What you are asked to do:
Find the line with "Spectrogram speech as text" in the records below. Copy it and every line after it, up to and including the line with "Here's a spectrogram to transcribe.".

Collected data entries
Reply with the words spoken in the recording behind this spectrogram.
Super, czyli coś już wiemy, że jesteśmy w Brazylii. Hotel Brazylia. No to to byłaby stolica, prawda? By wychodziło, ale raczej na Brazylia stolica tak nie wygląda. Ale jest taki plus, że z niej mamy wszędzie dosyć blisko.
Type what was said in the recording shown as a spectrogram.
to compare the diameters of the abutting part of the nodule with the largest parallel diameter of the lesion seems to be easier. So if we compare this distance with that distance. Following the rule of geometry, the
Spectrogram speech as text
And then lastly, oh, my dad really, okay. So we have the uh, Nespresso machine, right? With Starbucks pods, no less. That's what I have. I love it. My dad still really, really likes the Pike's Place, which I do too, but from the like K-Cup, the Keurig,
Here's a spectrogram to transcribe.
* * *
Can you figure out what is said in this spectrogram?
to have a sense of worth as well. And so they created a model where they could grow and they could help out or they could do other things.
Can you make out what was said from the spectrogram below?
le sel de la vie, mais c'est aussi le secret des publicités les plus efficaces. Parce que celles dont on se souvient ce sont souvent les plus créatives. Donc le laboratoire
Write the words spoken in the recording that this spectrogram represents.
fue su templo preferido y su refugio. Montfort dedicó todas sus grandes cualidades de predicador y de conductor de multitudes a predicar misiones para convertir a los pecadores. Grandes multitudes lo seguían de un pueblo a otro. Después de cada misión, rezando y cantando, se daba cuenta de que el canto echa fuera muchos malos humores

Task output:
Spectrogram speech as text
And then lastly, oh, my dad really, okay. So we have the uh, Nespresso machine, right? With Starbucks pods, no less. That's what I have. I love it. My dad still really, really likes the Pike's Place, which I do too, but from the like K-Cup, the Keurig,
Here's a spectrogram to transcribe.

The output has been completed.